Perhaps many would prefer not to know the details of the cruelty routinely inflicted on farm animals. But the vast majority (even of those who eat animal products) say that they would prefer that farm animals be treated humanely up to the moment when they are killed. They are the consumers, and surely all those who wish to know have a right to know how the food they consume is produced. The public has a right to know—and, I would argue, the public and its representatives have a responsibility to do everything possible to stop the abuse. That’s particularly the case given that agricultural operations enjoy the benefits of considerable government subsidies—substantial expenditures of taxpayer dollars—in almost every North American jurisdiction. Yet governments in four Canadian provinces, just like governments in many American states, are doing everything possible to keep the public from knowing what’s going on, and are doing nothing whatsoever to stop the cruelty.
Animal advocacy and free speech groups are challenging the constitutionality of the Canadian laws, just as such legislation has been challenged in America. But the efforts of the animal agriculture industry lobby are outpacing those of the animal advocacy groups. In America, ag gag laws have been attempted in a total of at least 28 states; they have become law in a total of at least 11. Even in Iowa, where the state ag gag law was ruled unconstitutional in January 2019, the legislature within two months managed to pass a new ag gag bill. And in some states with ag gag laws—notably, North Carolina—the legislation is worded so broadly as to deter whistleblowing in almost any industry in almost any context.
Today’s media pay a good deal of attention to alleged threats to freedom of speech coming from progressives on university campuses; it’s time more attention was paid to the far more serious threats to the free flow of information that are coming from industry and from government.

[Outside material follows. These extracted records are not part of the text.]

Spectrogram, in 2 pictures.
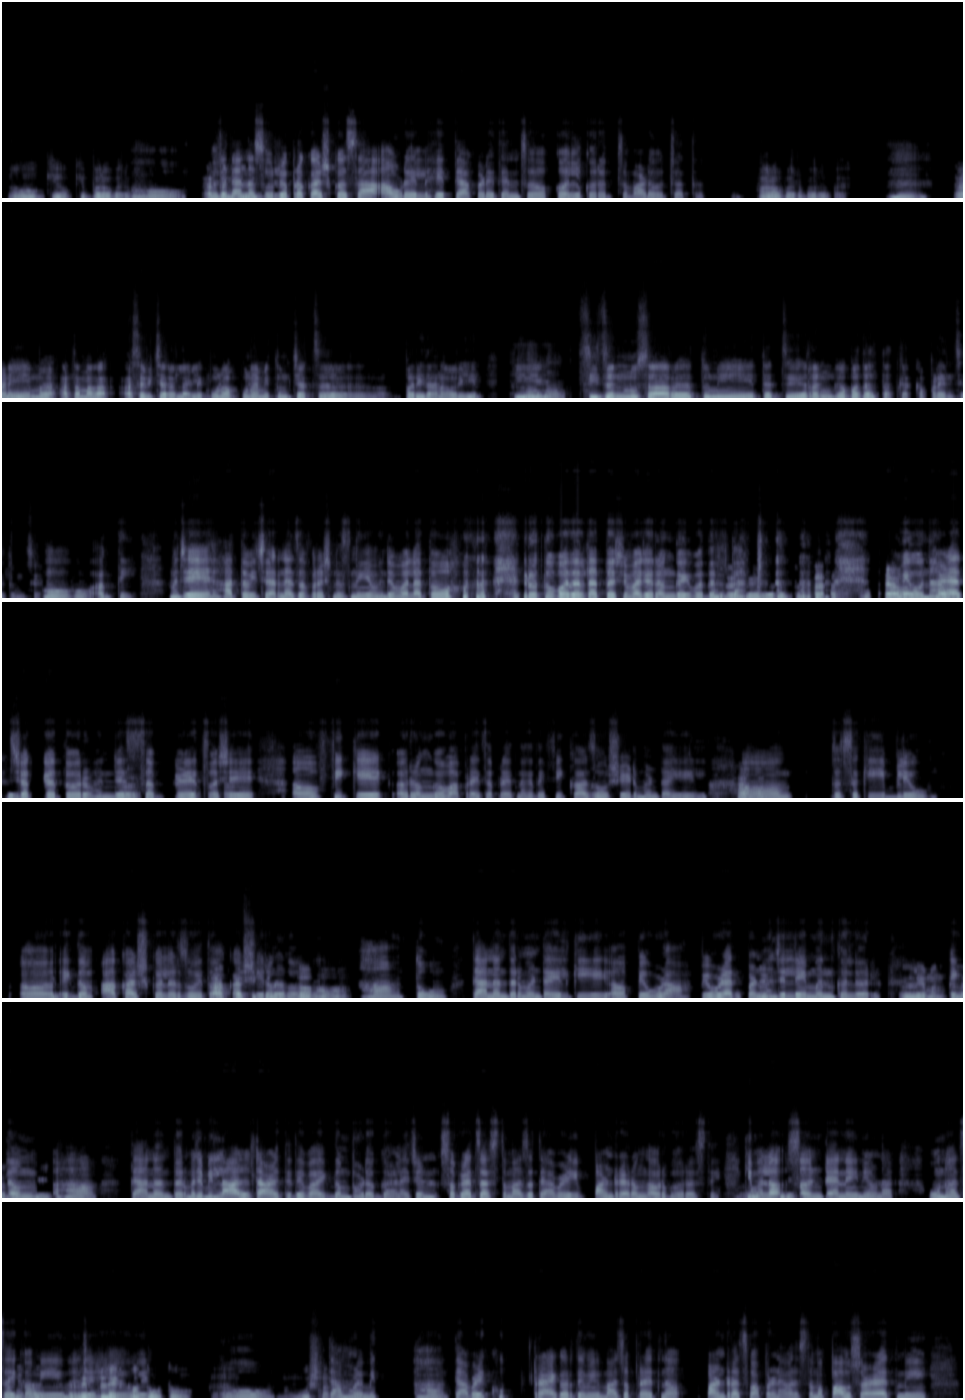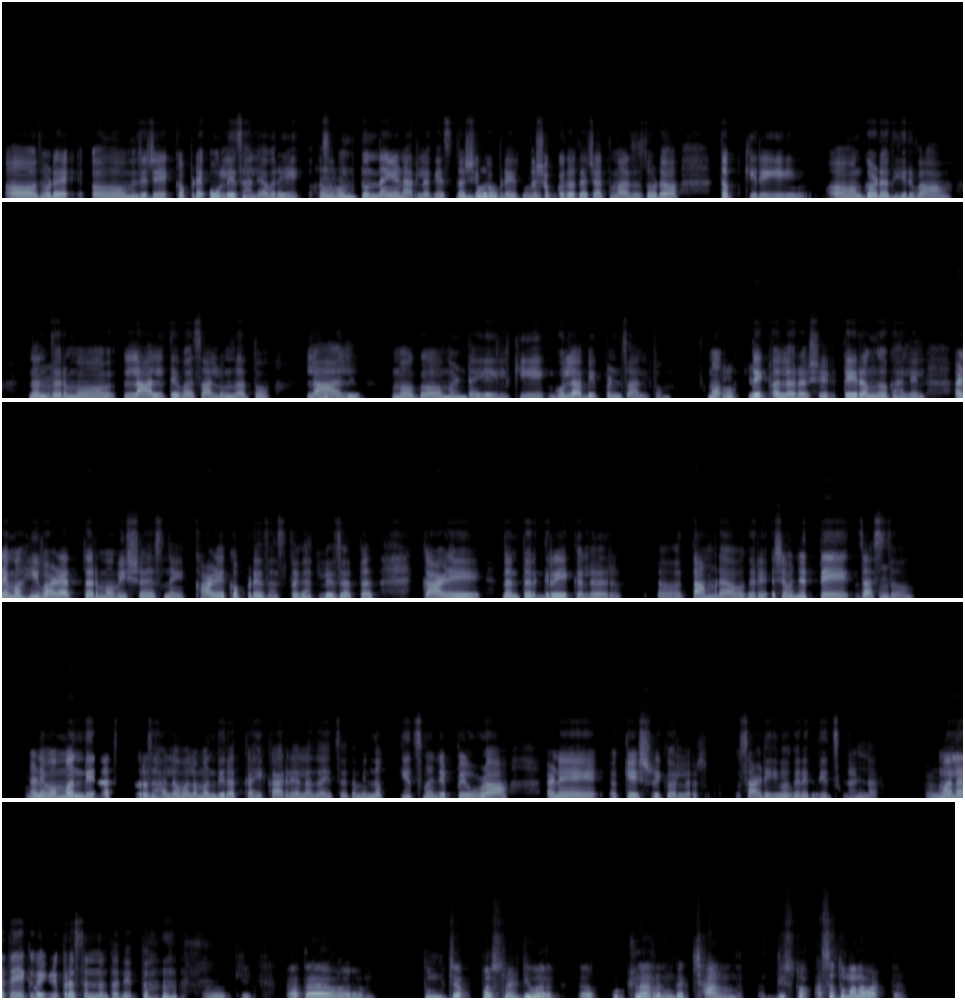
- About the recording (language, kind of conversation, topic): Marathi, podcast, तुम्ही रंग कसे निवडता आणि ते तुमच्याबद्दल काय सांगतात?
- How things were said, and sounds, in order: tapping; other background noise; chuckle; in English: "ऋतू बदलतात, तसे माझे रंगही बदलतात"; chuckle; other noise; in English: "सनटॅनही"; laughing while speaking: "काळे कपडे जास्त घातले जातात"; chuckle; in English: "पर्सनॅलिटीवर"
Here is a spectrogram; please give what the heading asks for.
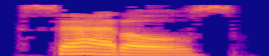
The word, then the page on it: saddles: British English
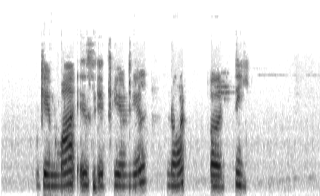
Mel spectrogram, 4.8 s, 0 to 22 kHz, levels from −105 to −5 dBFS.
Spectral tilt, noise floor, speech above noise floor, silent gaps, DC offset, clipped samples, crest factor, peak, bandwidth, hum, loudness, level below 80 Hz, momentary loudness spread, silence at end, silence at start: -5 dB/octave; -73 dBFS; 50 dB; none; under 0.1%; under 0.1%; 20 dB; -6 dBFS; 8.8 kHz; none; -25 LUFS; -76 dBFS; 9 LU; 1.1 s; 0.55 s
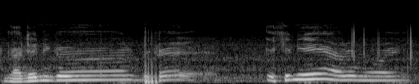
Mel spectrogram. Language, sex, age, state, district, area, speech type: Assamese, male, 60+, Assam, Nalbari, rural, spontaneous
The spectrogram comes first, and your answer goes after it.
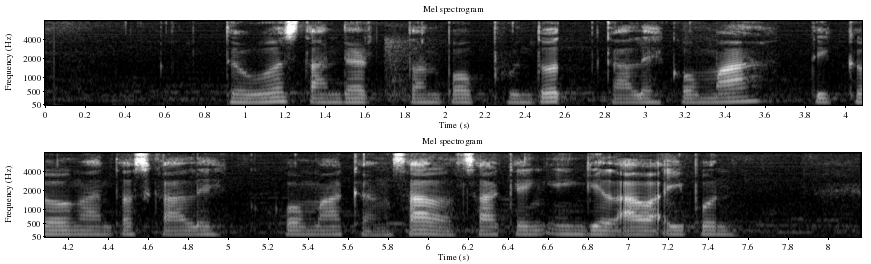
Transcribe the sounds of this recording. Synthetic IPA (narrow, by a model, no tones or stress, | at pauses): d̪̥o̤wɔst̪anɖard̪ɔnpɔb̥ṳnt̪ʊt̪̚kalɪhkomat̪iɡ̥ɔ̤ŋant̪ɔskalɪh | komaɡ̥ä̤ŋsalsakɪŋiŋɡɪla̰wa̰ʔipʊn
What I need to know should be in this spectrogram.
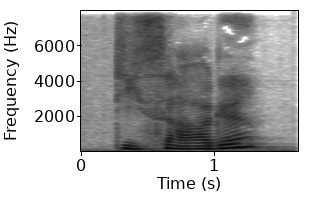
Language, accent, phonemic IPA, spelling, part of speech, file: German, Austria, /ˈsaː.ɡɛ/, Sage, noun, De-at-Sage.ogg
- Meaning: saga, legend, myth, story, tale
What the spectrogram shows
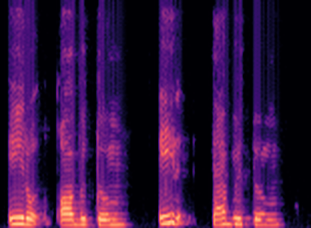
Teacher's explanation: अगर रॉ साकिन है यहाँ पे लेकिन पीछे कसरा है, जी, नॉर्मली तो जेर की सूरत में हम बारीक पढ़ते हैं, लेकिन यहाँ पे कसरा आरजी है तो हमें मोटा पढ़ना है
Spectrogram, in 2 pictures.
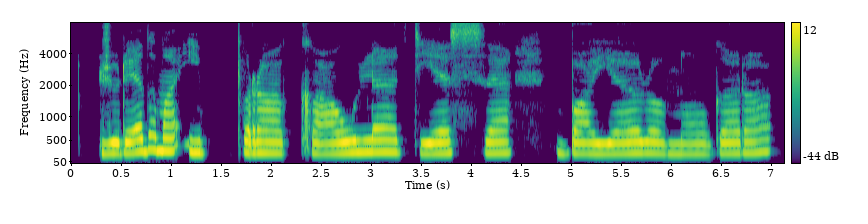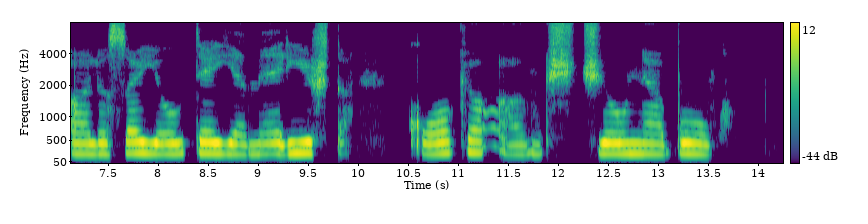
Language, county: Lithuanian, Kaunas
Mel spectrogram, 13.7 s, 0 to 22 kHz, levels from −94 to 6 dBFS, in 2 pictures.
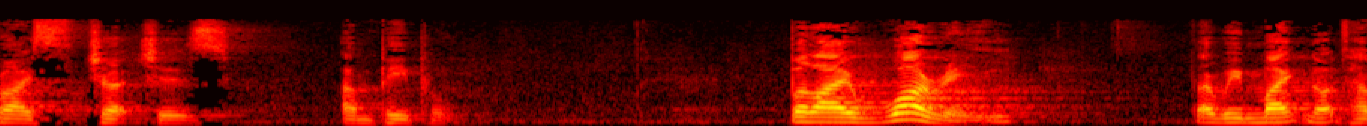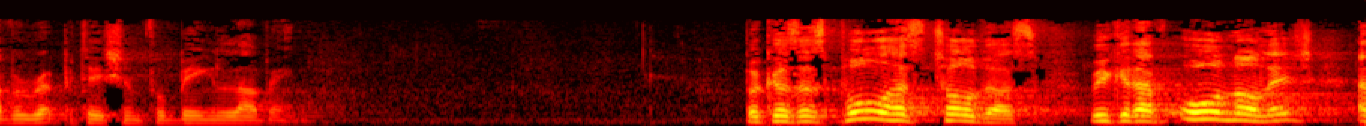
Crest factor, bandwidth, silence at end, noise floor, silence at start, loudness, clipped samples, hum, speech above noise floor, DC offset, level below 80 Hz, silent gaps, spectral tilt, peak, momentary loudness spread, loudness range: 22 dB; 11.5 kHz; 0 s; -70 dBFS; 0 s; -27 LUFS; under 0.1%; none; 42 dB; under 0.1%; -78 dBFS; none; -3.5 dB/octave; -8 dBFS; 20 LU; 18 LU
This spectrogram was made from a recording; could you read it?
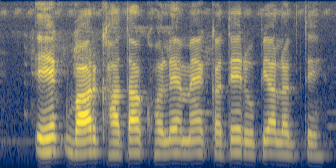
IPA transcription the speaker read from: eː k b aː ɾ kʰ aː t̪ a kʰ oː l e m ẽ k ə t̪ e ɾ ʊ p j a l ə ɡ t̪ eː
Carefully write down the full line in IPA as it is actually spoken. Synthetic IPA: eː k b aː ɾ kʰ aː t̪ a kʰ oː l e m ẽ k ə t̪ e ɾ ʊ p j a l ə ɡ t̪ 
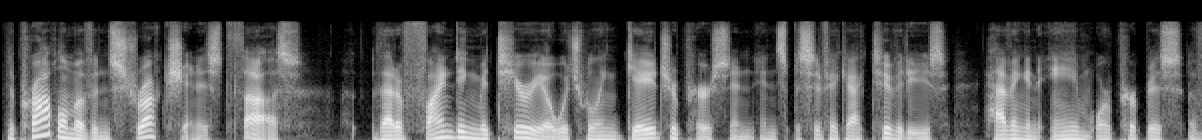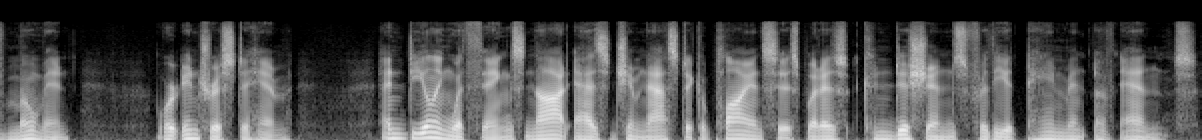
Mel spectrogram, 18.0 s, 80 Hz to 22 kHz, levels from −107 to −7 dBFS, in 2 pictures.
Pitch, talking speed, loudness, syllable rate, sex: 105 Hz, 150 wpm, -22 LUFS, 4.7 syllables/s, male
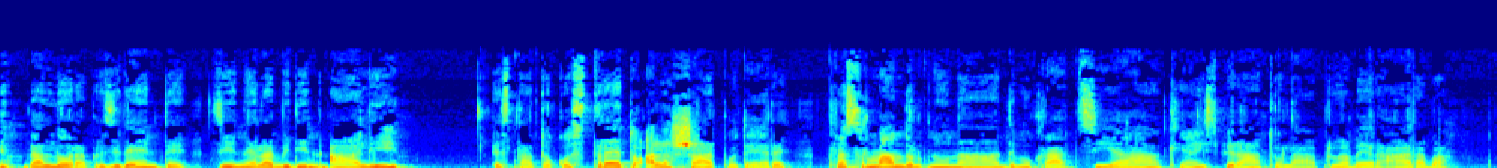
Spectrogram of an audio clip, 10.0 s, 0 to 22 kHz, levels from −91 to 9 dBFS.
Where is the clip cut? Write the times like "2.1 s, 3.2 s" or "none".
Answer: 1.3 s, 2.2 s, 4.8 s, 5.4 s, 6.2 s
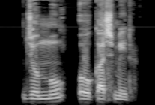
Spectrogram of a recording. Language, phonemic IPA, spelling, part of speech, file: Bengali, /dʑom.mu o kaʃ.miɹ/, জম্মু ও কাশ্মীর, proper noun, LL-Q9610 (ben)-জম্মু ও কাশ্মীর.wav
- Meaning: Jammu and Kashmir (a union territory of India)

*It’s worth noting that the provinces which have not passed ag gag laws win no prizes for cracking down on cruelty to animals or for treating whistleblowers fairly. Indeed (as the Excelsior Farms case discussed below goes to show), some of these provinces treat whistleblowers at least as harshly as the provinces with ag gag laws on their books.